PPIs, one of the most widely prescribed medications, were thought to be a relatively safe answer to acid reflux, chronic heartburn, and similar ailments. Recent studies, however, are showing that the side effects could be really significant, with even kidney failure being an outcome of this drug-to-drug interaction.

Kidney or renal complications have also been recorded in equal measure. Acute interstitial nephritis (AIN) is the most common outcome of regular usage of PPIs. Multiple studies across the globe have now established that PPIs are the leading cause of drug-induced AIN. AIN symptoms include hypersensitivity, rashes, fever, and eosinophilia. Given the variety of symptoms, which can easily be mistaken for that of some other illness, a biopsy is usually performed to establish the incidence of AIN. One study showed that patients who took PPIs regularly had a 96% increased risk of developing kidney failure and a 28% increased risk of chronic kidney disease when compared to the patients on H2 blockers.2

Can Ayurveda Help?

With new light being thrown on heartburn and the risks to the kidney, many chronic heartburn sufferers are turning to the ancient Indian science of Ayurveda.

An imbalance in the pitta element is thought to cause heartburn and reflux.3 Ayurveda recommends that spicy, fried, and sour foods and alcohol be avoided or at least limited. Lifestyle modifications and stress management through yoga and pranayama (especially kapalbhati and agnisar kriya) are also thought to help.4

Some practitioners focus on a series of treatments that include enema, intake of ghee (clarified butter), and certain herbal medicines.5 One study found that patients given eladi churna, a potent herbal medicine, for 8 weeks experienced significant relief from symptoms of amlapitta (amla meaning acidic or citric), which correlates to acid regurgitation and GERD.6

References   [ + ]
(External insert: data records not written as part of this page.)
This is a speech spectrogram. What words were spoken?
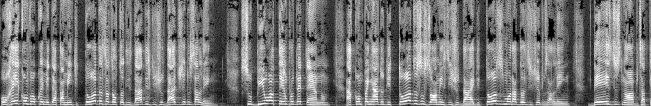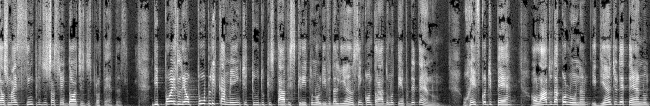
O rei convocou imediatamente todas as autoridades de Judá e de Jerusalém. Subiu ao templo do Eterno, acompanhado de todos os homens de Judá e de todos os moradores de Jerusalém, desde os nobres até os mais simples dos sacerdotes e dos profetas. Depois leu publicamente tudo o que estava escrito no livro da aliança encontrado no templo do Eterno. O rei ficou de pé, ao lado da coluna, e diante do Eterno,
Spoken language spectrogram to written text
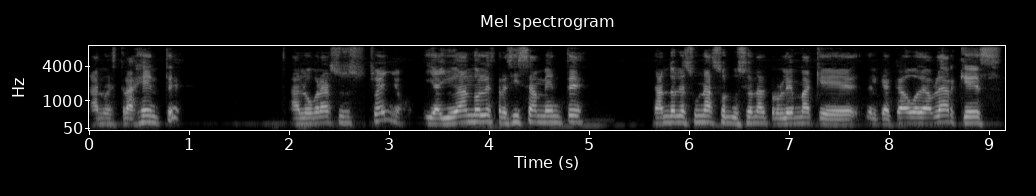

1. Schindlbeck, N. E., A. G. Klauser, G. Berghammer, W. Londong, and S. A. Müller-Lissner. “Three year follow up of patients with gastro esophageal reflux disease.” Gut 33, no. 8 (1992): 1016-1019.
2. Brewster, U. C., and M. A. Perazella. “Proton pump inhibitors and the kidney: critical.” Clinical nephrology 68, no. 2 (2007): 65-72.
3. Malynn Utzinger, M. A. “Ayurveda and Rheumatologic Disorders.”Integrative Rheumatology (2010): 177.
4. Kaswala, Dharmesh, Shamik Shah, Avantika Mishra, Hardik Patel, Nishith Patel, Pravesh Sangwan, Ari Chodos, and Zamir Brelvi. “Can yoga be used to treat gastroesophageal reflux disease?.” International journal of yoga 6, no. 2 (2013): 131.
5. Abhijit, Ahire. “Management of GERD with reflux esophagitis (vata-pittaj chardi) by basti karma and ghritpana.” Int. Jour. of Ayurveda & Alternative Med. 1, no. 1 (2013): 50-52.
6. Bihari, Trivedi Atal, Mahajan Nitin, Atul Dutta, and Rinki Langeh. “Clinical evaluation of eladi churna in the management of” amlapitta roga” wsr to” gastro esophageal reflux disease (gerd).”
CureJoy Editorial

The CureJoy Editorial team digs up credible information from multiple sources, both academic and experiential, to stitch a holistic health perspective on topics that pique our readers' interest.

CureJoy Editorial

The CureJoy Editorial team digs up credible information from multiple sources, both academic and experiential, to stitch a holistic health perspective on topics that pique our readers' interest.